═════ INFORMATION GIVEN ═════

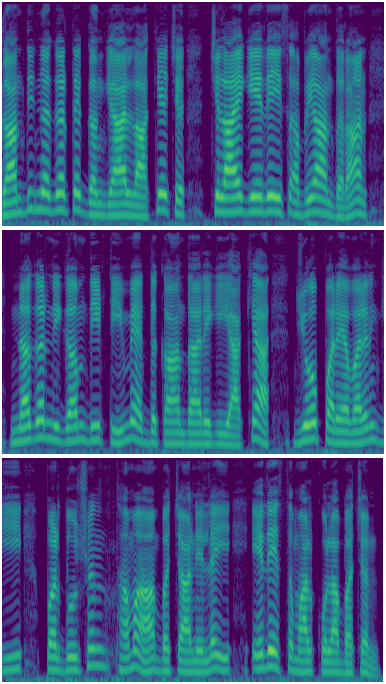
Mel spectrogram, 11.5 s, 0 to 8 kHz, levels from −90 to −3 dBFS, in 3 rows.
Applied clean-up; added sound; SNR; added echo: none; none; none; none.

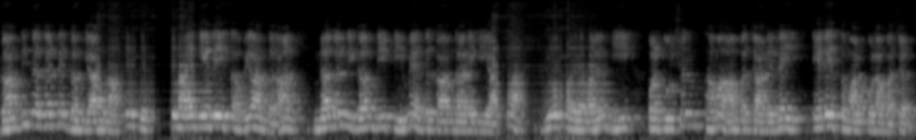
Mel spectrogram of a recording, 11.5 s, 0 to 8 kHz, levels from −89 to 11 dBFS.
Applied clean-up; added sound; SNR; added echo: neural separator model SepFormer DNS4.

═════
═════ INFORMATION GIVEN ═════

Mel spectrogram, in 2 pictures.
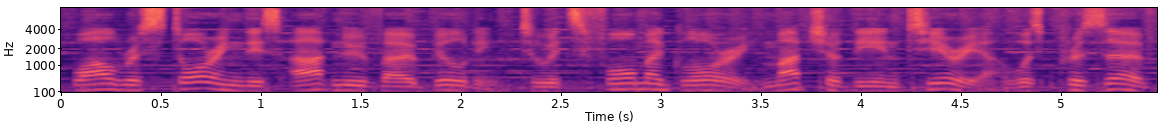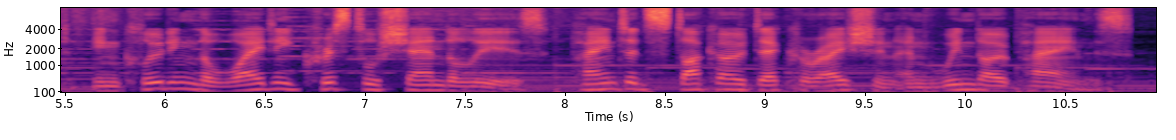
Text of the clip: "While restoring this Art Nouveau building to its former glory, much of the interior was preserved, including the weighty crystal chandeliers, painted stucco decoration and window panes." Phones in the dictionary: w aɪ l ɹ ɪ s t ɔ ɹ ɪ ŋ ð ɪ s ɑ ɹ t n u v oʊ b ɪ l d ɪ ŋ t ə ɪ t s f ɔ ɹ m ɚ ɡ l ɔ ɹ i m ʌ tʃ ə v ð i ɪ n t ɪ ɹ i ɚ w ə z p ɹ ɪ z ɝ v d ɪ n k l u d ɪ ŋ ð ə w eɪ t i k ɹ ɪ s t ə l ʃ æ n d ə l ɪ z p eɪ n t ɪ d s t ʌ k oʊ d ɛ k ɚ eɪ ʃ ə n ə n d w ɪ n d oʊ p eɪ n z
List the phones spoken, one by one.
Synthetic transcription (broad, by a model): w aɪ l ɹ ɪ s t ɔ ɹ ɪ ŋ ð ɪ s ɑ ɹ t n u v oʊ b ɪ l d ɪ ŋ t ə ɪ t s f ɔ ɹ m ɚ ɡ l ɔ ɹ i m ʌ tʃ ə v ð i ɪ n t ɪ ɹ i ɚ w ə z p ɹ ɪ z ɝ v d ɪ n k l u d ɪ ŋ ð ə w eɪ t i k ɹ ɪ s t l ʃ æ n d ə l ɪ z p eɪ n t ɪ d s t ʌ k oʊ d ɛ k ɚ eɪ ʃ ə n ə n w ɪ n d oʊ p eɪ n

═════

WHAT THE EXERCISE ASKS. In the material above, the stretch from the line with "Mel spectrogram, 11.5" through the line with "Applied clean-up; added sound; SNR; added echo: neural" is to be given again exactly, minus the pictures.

ANSWER.
Mel spectrogram, 11.5 s, 0 to 8 kHz, levels from −90 to −3 dBFS, in 3 rows.
Applied clean-up; added sound; SNR; added echo: none; none; none; none.

Mel spectrogram of a recording, 11.5 s, 0 to 8 kHz, levels from −89 to 11 dBFS.
Applied clean-up; added sound; SNR; added echo: neural separator model SepFormer DNS4.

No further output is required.